=== Saved data entries ===
────────────────

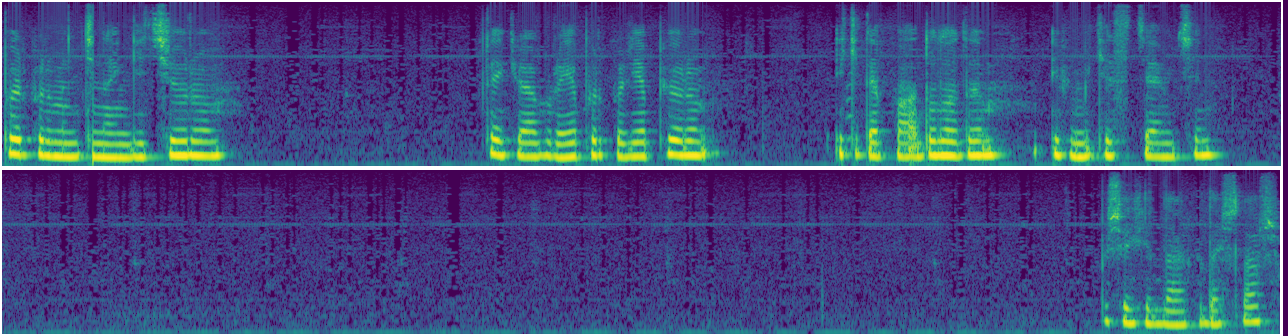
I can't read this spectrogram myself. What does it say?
Pırpırımın içinden geçiyorum. Tekrar buraya pırpır yapıyorum iki defa doladım. İpimi keseceğim için. Bu şekilde arkadaşlar.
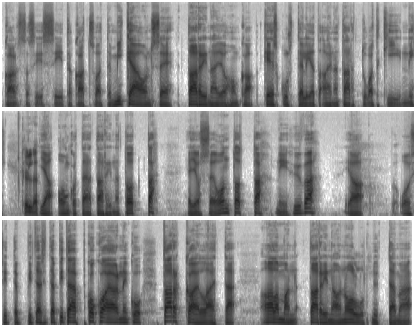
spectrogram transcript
kanssa siis siitä katsoa, että mikä on se tarina, johon keskustelijat aina tarttuvat kiinni. Kyllä. Ja onko tämä tarina totta. Ja jos se on totta, niin hyvä. Ja sitten pitää, sitä pitää koko ajan niin kuin tarkkailla, että Alman tarina on ollut nyt tämä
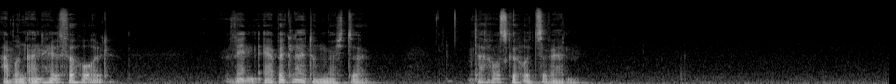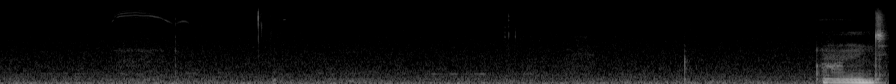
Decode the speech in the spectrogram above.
ab und an Hilfe holt, wenn er Begleitung möchte, da rausgeholt zu werden. Und der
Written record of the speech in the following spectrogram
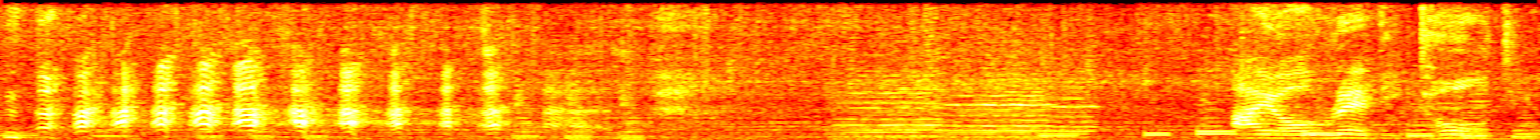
I already told you.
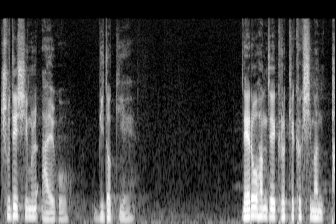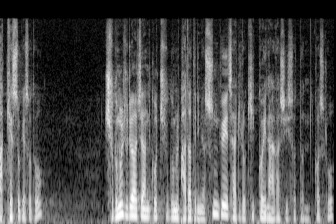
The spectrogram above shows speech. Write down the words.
주대심을 알고 믿었기에 네로 황제의 그렇게 극심한 박해 속에서도 죽음을 두려워하지 않고 죽음을 받아들이며 순교의 자리로 기꺼이 나아갈 수 있었던 것으로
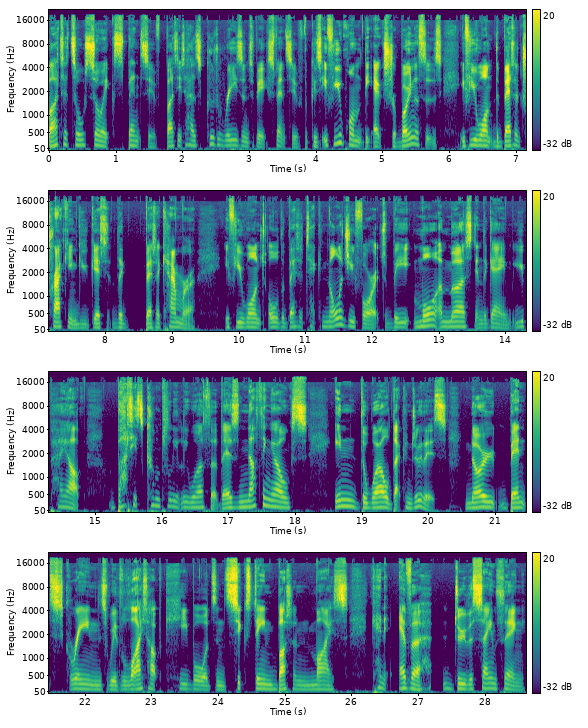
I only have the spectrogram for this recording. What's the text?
but it's also expensive. But it has good reason to be expensive because if you want the extra bonuses, if you want the better tracking, you get the better camera. If you want all the better technology for it to be more immersed in the game, you pay up. But it's completely worth it. There's nothing else in the world that can do this. No bent screens with light up keyboards and 16 button mice can ever do the same thing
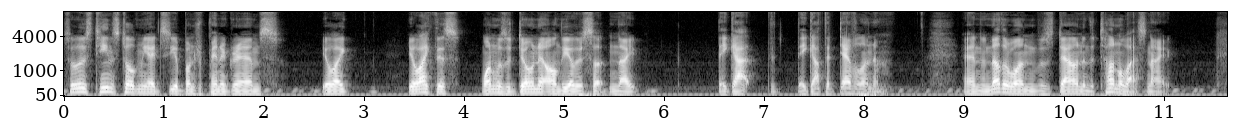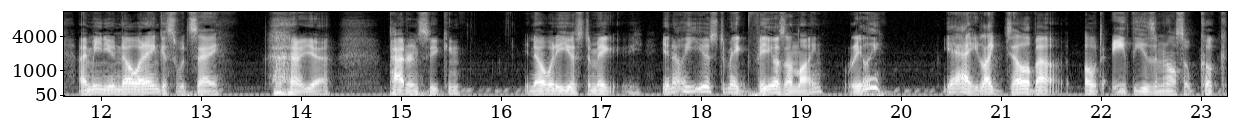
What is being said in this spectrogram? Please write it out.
So those teens told me I'd see a bunch of pentagrams. You're like, you like this? One was a donut on the other night. They got the, they got the devil in them. And another one was down in the tunnel last night. I mean, you know what Angus would say. yeah, pattern seeking. You know what he used to make? You know he used to make videos online. Really? Yeah, he like to tell about oh atheism and also cook,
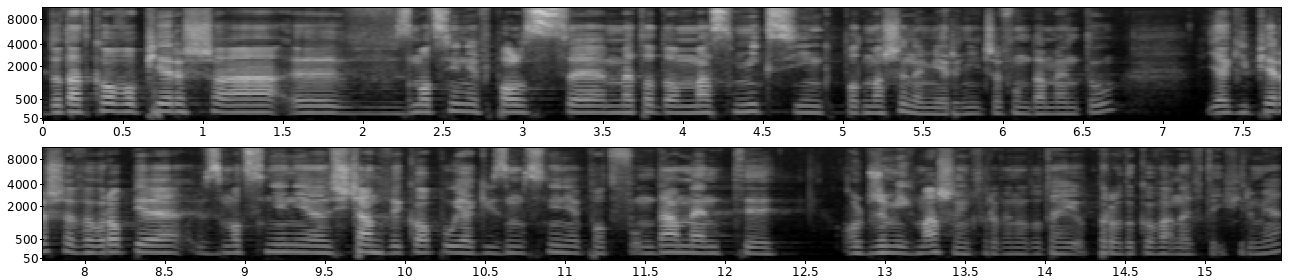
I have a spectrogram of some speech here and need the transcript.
Dodatkowo pierwsza wzmocnienie w Polsce metodą mass mixing pod maszyny miernicze fundamentu, jak i pierwsze w Europie wzmocnienie ścian wykopu, jak i wzmocnienie pod fundamenty olbrzymich maszyn, które będą tutaj produkowane w tej firmie, e,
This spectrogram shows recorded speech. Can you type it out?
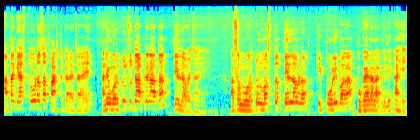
आता गॅस थोडासा फास्ट करायचा आहे आणि वरतून सुद्धा आपल्याला आता तेल लावायचं आहे. असं वरतून मस्त तेल लावलं की पोळी बघा फुगायला लागलेली आहे.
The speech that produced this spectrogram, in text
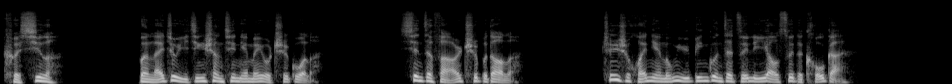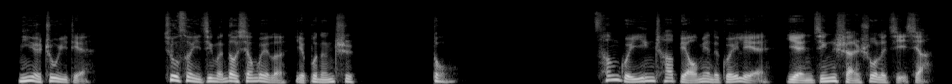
可惜了，本来就已经上千年没有吃过了，现在反而吃不到了，真是怀念龙鱼冰棍在嘴里咬碎的口感。你也注意点，就算已经闻到香味了，也不能吃。”咚。苍鬼阴差表面的鬼脸，眼睛闪烁了几下，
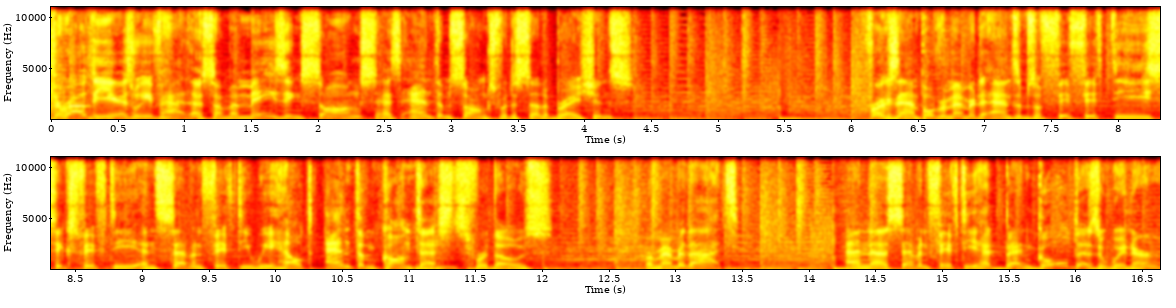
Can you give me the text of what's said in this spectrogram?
Throughout the years, we've had uh, some amazing songs as anthem songs for the celebrations. For example, remember the anthems of 550, 650, and 750? We held anthem contests for those. Remember that? And uh, 750 had Ben Gold as a winner,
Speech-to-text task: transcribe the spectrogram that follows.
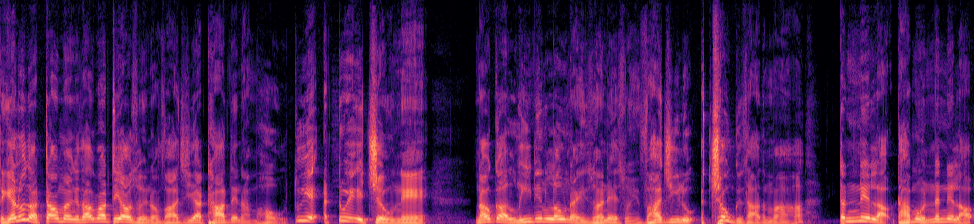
တကယ်လို့သာတောင်မန်ကစားသမားတယောက်ဆိုရင်တော့ဗာဂျီကထားတင်တာမဟုတ်ဘူးသူ့ရဲ့အတွေ့အကြုံနဲ့နောက်က leading လုံးနိုင်စွမ်းနေဆိုရင်ဗာဂျီလို့အချုပ်ကစားသမားကတစ်နှစ်လောက်ဒါမှမဟုတ်နှစ်နှစ်လောက်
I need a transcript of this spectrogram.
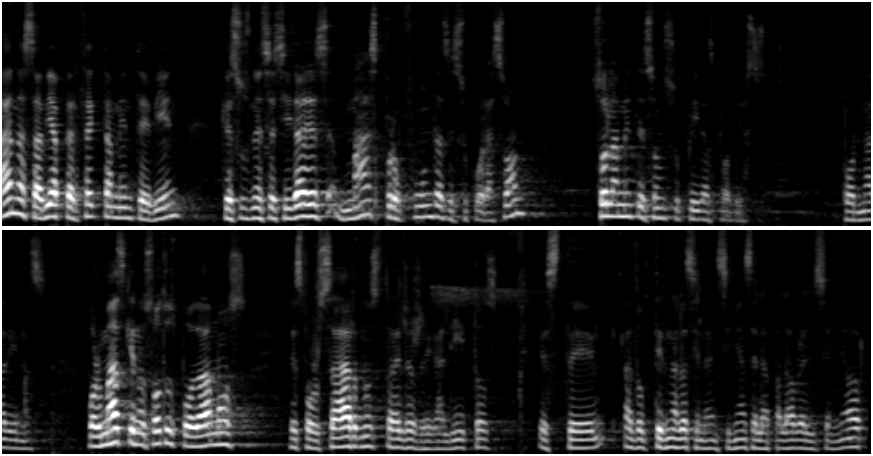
Ana sabía perfectamente bien que sus necesidades más profundas de su corazón solamente son suplidas por Dios, por nadie más. Por más que nosotros podamos esforzarnos, traerles regalitos, este, adoctrinarlas en la enseñanza de la palabra del Señor,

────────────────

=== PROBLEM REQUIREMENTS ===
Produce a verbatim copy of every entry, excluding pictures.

=== EXERCISE ANSWER ===
I can't read this spectrogram myself. What does it say?
Pırpırımın içinden geçiyorum. Tekrar buraya pırpır yapıyorum iki defa doladım. İpimi keseceğim için. Bu şekilde arkadaşlar.
spectrogram transcript
kanssa siis siitä katsoa, että mikä on se tarina, johon keskustelijat aina tarttuvat kiinni. Kyllä. Ja onko tämä tarina totta. Ja jos se on totta, niin hyvä. Ja sitten pitää, sitä pitää koko ajan niin kuin tarkkailla, että Alman tarina on ollut nyt tämä
Decode the speech in the spectrogram above.
ab und an Hilfe holt, wenn er Begleitung möchte, da rausgeholt zu werden. Und der
Written record of the speech in the following spectrogram
I already told you.
The spectrogram above shows speech. Write down the words.
주대심을 알고 믿었기에 네로 황제의 그렇게 극심한 박해 속에서도 죽음을 두려워하지 않고 죽음을 받아들이며 순교의 자리로 기꺼이 나아갈 수 있었던 것으로
I only have the spectrogram for this recording. What's the text?
but it's also expensive. But it has good reason to be expensive because if you want the extra bonuses, if you want the better tracking, you get the better camera. If you want all the better technology for it to be more immersed in the game, you pay up. But it's completely worth it. There's nothing else in the world that can do this. No bent screens with light up keyboards and 16 button mice can ever do the same thing
What is being said in this spectrogram? Please write it out.
So those teens told me I'd see a bunch of pentagrams. You're like, you like this? One was a donut on the other night. They got the, they got the devil in them. And another one was down in the tunnel last night. I mean, you know what Angus would say. yeah, pattern seeking. You know what he used to make? You know he used to make videos online. Really? Yeah, he like to tell about oh atheism and also cook,
I have a spectrogram of some speech here and need the transcript.
Dodatkowo pierwsza wzmocnienie w Polsce metodą mass mixing pod maszyny miernicze fundamentu, jak i pierwsze w Europie wzmocnienie ścian wykopu, jak i wzmocnienie pod fundamenty olbrzymich maszyn, które będą tutaj produkowane w tej firmie, e,
This spectrogram shows recorded speech. Can you type it out?
आता गॅस थोडासा फास्ट करायचा आहे आणि वरतून सुद्धा आपल्याला आता तेल लावायचं आहे. असं वरतून मस्त तेल लावलं की पोळी बघा फुगायला लागलेली आहे.
The speech that produced this spectrogram, in text
可惜了，本来就已经上千年没有吃过了，现在反而吃不到了，真是怀念龙鱼冰棍在嘴里咬碎的口感。你也注意点，就算已经闻到香味了，也不能吃。”咚。苍鬼阴差表面的鬼脸，眼睛闪烁了几下，
Can you give me the text of what's said in this spectrogram?
Throughout the years, we've had uh, some amazing songs as anthem songs for the celebrations. For example, remember the anthems of 550, 650, and 750? We held anthem contests for those. Remember that? And uh, 750 had Ben Gold as a winner,
Speech-to-text task: transcribe the spectrogram that follows.
တကယ်လို့သာတောင်မန်ကစားသမားတယောက်ဆိုရင်တော့ဗာဂျီကထားတင်တာမဟုတ်ဘူးသူ့ရဲ့အတွေ့အကြုံနဲ့နောက်က leading လုံးနိုင်စွမ်းနေဆိုရင်ဗာဂျီလို့အချုပ်ကစားသမားကတစ်နှစ်လောက်ဒါမှမဟုတ်နှစ်နှစ်လောက်
I need a transcript of this spectrogram.
Ana sabía perfectamente bien que sus necesidades más profundas de su corazón solamente son suplidas por Dios, por nadie más. Por más que nosotros podamos esforzarnos, traerles regalitos, este, adoctrinarlas en la enseñanza de la palabra del Señor,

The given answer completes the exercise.